§ What is being asked
Copy out the data word for word, without any of its pictures.

§ Input

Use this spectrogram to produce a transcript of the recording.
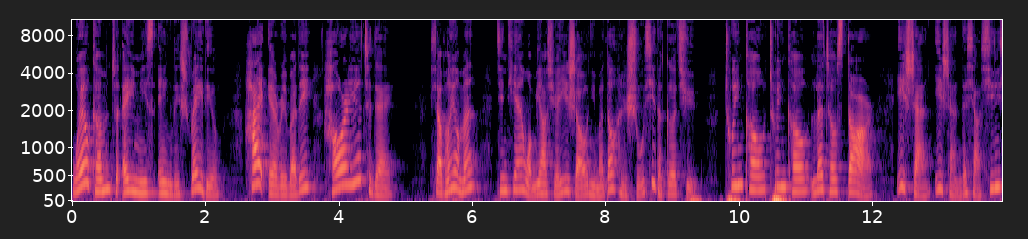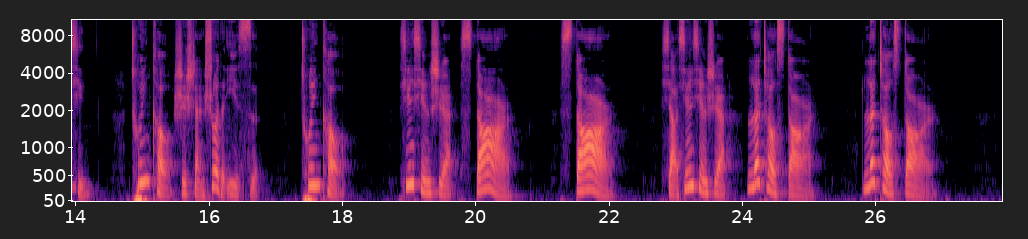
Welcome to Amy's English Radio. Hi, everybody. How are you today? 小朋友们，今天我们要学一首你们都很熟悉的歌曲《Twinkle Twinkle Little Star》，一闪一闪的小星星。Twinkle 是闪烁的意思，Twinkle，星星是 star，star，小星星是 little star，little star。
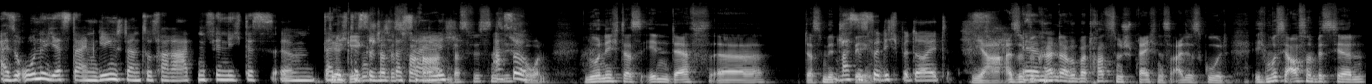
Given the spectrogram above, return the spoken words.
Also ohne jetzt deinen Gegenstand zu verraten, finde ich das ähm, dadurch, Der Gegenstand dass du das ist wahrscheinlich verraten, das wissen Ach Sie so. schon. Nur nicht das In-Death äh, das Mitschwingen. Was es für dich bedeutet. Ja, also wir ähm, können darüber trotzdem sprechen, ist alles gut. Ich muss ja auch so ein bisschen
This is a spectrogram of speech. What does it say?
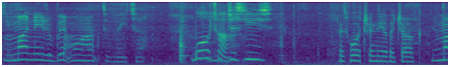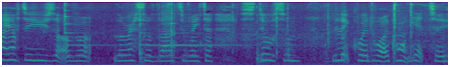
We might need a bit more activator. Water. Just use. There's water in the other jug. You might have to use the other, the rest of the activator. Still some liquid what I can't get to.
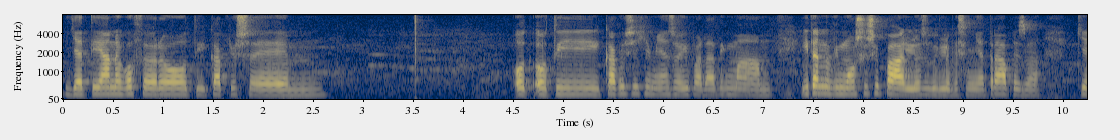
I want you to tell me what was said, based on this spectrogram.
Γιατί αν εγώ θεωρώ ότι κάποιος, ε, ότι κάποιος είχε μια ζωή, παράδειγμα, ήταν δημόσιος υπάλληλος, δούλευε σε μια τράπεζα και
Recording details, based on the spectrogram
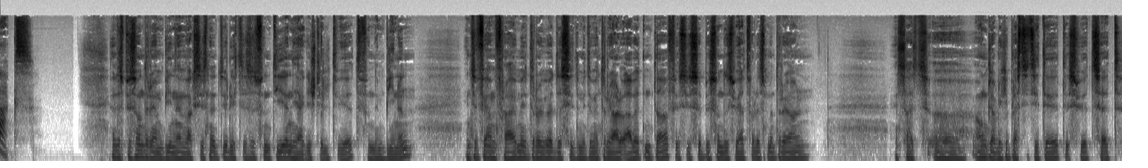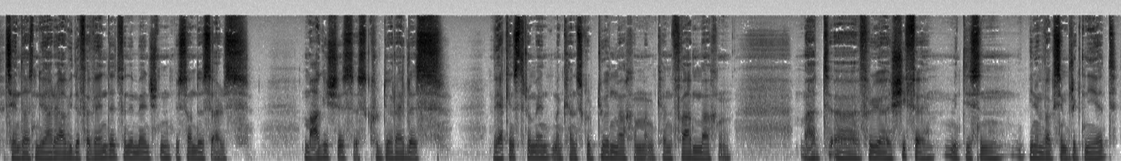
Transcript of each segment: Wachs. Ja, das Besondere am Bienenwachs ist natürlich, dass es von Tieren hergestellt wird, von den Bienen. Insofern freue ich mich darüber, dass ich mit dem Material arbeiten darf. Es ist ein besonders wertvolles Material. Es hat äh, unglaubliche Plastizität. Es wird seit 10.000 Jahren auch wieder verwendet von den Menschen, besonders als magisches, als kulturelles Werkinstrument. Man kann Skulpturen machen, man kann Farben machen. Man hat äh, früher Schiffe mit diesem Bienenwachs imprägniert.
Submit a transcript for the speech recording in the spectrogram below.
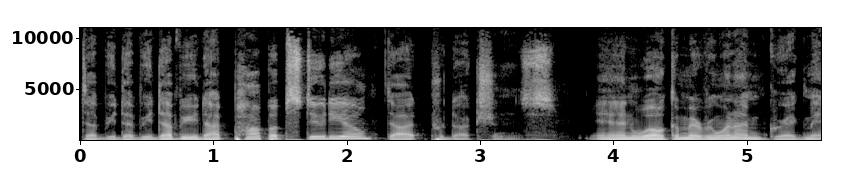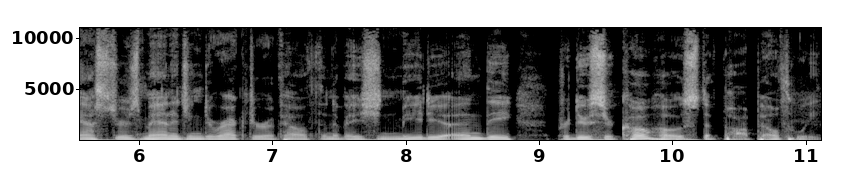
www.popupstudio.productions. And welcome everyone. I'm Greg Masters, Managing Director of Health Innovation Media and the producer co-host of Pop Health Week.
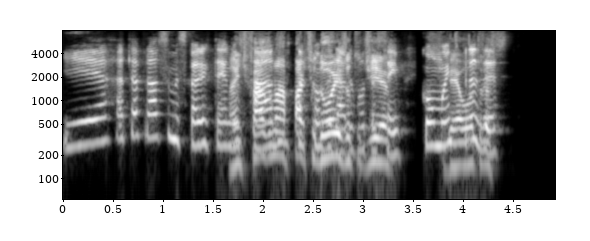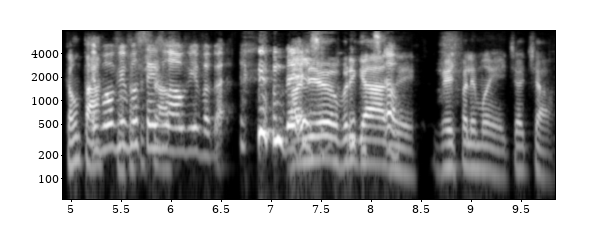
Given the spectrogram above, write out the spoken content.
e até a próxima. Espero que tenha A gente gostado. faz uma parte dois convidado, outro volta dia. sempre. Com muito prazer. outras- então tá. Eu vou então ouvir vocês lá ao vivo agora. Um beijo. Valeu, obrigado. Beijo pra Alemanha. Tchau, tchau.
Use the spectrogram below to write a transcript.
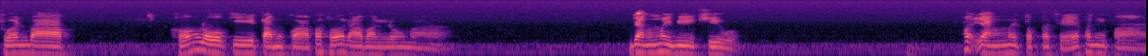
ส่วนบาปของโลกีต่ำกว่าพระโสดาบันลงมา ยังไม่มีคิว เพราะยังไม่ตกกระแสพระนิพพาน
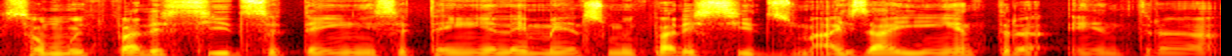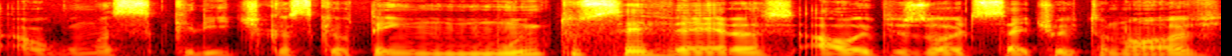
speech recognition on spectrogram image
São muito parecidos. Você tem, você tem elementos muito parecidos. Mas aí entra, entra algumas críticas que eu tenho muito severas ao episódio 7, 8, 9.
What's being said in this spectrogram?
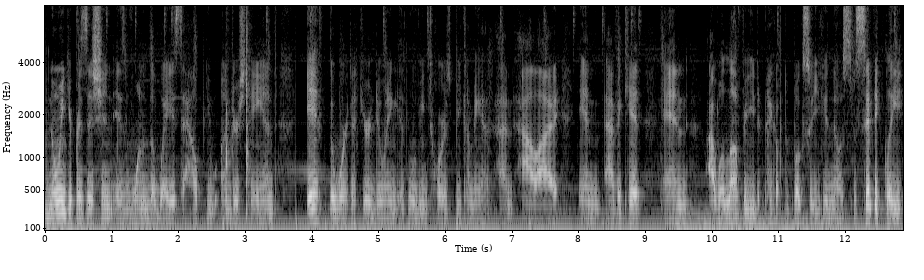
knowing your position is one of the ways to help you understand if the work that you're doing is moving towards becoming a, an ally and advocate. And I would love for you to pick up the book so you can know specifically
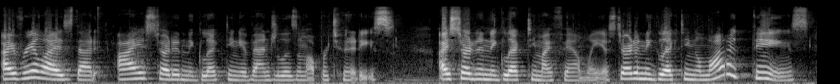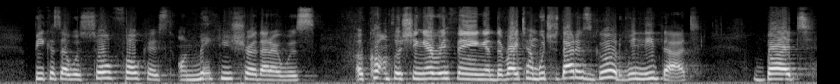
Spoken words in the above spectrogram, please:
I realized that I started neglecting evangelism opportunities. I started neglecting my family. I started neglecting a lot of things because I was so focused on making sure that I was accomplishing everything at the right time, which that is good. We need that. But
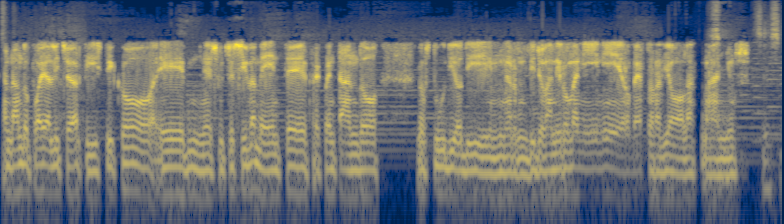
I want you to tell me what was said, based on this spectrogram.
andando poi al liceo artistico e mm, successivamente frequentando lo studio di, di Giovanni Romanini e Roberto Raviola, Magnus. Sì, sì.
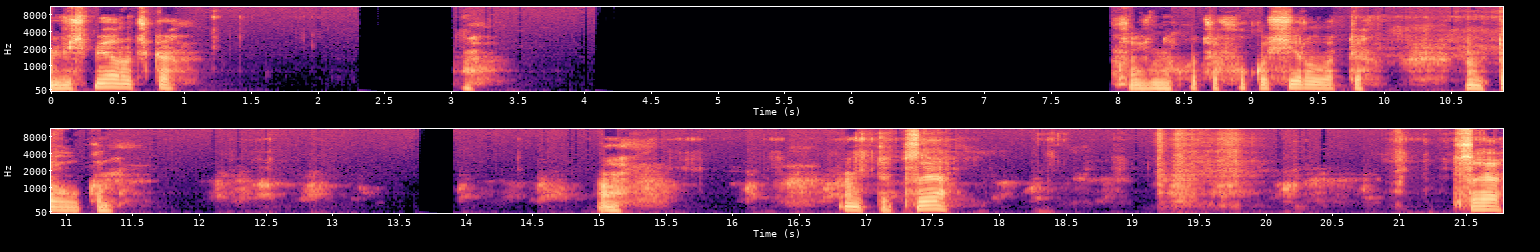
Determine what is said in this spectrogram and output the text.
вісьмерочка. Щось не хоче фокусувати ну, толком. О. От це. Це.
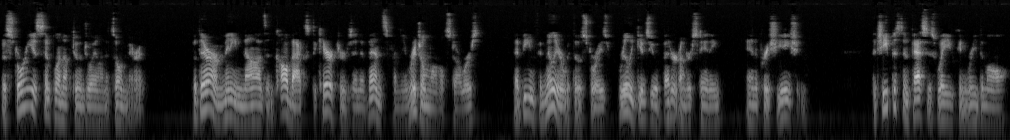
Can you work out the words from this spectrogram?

§ Output
Use this spectrogram to produce a transcript of the recording.
Welcome to Amy's English Radio. Hi, everybody. How are you today? 小朋友们，今天我们要学一首你们都很熟悉的歌曲《Twinkle Twinkle Little Star》，一闪一闪的小星星。Twinkle 是闪烁的意思，Twinkle，星星是 star，star，小星星是 little star，little star。
Given the spectrogram above, return the spoken words.
Also ohne jetzt deinen Gegenstand zu verraten, finde ich das ähm, dadurch, Der Gegenstand dass du das ist wahrscheinlich verraten, das wissen Ach Sie so. schon. Nur nicht das In-Death äh, das Mitschwingen. Was es für dich bedeutet. Ja, also wir ähm, können darüber trotzdem sprechen, ist alles gut. Ich muss ja auch so ein bisschen
This is a spectrogram of speech. What does it say?
We might need a bit more activator. Water. Just use. There's water in the other jug. You might have to use the other, the rest of the activator. Still some liquid what I can't get to.
I want you to tell me what was said, based on this spectrogram.
Γιατί αν εγώ θεωρώ ότι κάποιος, ε, ότι κάποιος είχε μια ζωή, παράδειγμα, ήταν δημόσιος υπάλληλος, δούλευε σε μια τράπεζα και
Recording details, based on the spectrogram
Transcript of each segment: Wachs. Ja, das Besondere am Bienenwachs ist natürlich, dass es von Tieren hergestellt wird, von den Bienen. Insofern freue ich mich darüber, dass ich mit dem Material arbeiten darf. Es ist ein besonders wertvolles Material. Es hat äh, unglaubliche Plastizität. Es wird seit 10.000 Jahren auch wieder verwendet von den Menschen, besonders als magisches, als kulturelles Werkinstrument. Man kann Skulpturen machen, man kann Farben machen. Man hat äh, früher Schiffe mit diesem Bienenwachs imprägniert.
Submit a transcript for the speech recording in the spectrogram below.
www.popupstudio.productions. And welcome everyone. I'm Greg Masters, Managing Director of Health Innovation Media and the producer co-host of Pop Health Week.
Given the spectrogram above, write out the spoken content.
e até a próxima. Espero que tenha A gente gostado. faz uma parte dois convidado, outro volta dia. sempre. Com muito prazer. outras- então tá. Eu vou então ouvir vocês lá ao vivo agora. Um beijo. Valeu, obrigado. Beijo pra Alemanha. Tchau, tchau.
Use the spectrogram below to write a transcript.
ส่วนบาปของโลกีต่ำกว่าพระโสดาบันลงมา ยังไม่มีคิว เพราะยังไม่ตกกระแสพระนิพพาน
speech recognition on spectrogram image
São muito parecidos. Você tem, você tem elementos muito parecidos. Mas aí entra, entra algumas críticas que eu tenho muito severas ao episódio 7, 8, 9.
What's being said in this spectrogram?
knowing your position is one of the ways to help you understand if the work that you're doing is moving towards becoming a, an ally and advocate. And I would love for you to pick up the book so you can know specifically
Spoken words in the above spectrogram, please:
I realized that I started neglecting evangelism opportunities. I started neglecting my family. I started neglecting a lot of things because I was so focused on making sure that I was accomplishing everything at the right time, which that is good. We need that. But
I want you to tell me what was said, based on this spectrogram.
andando poi al liceo artistico e mm, successivamente frequentando lo studio di, di Giovanni Romanini e Roberto Raviola, Magnus. Sì, sì.
Determine what is said in this spectrogram and output the text.
вісьмерочка. Щось не хоче фокусувати ну, толком. О. От це. Це.
Can you work out the words from this spectrogram?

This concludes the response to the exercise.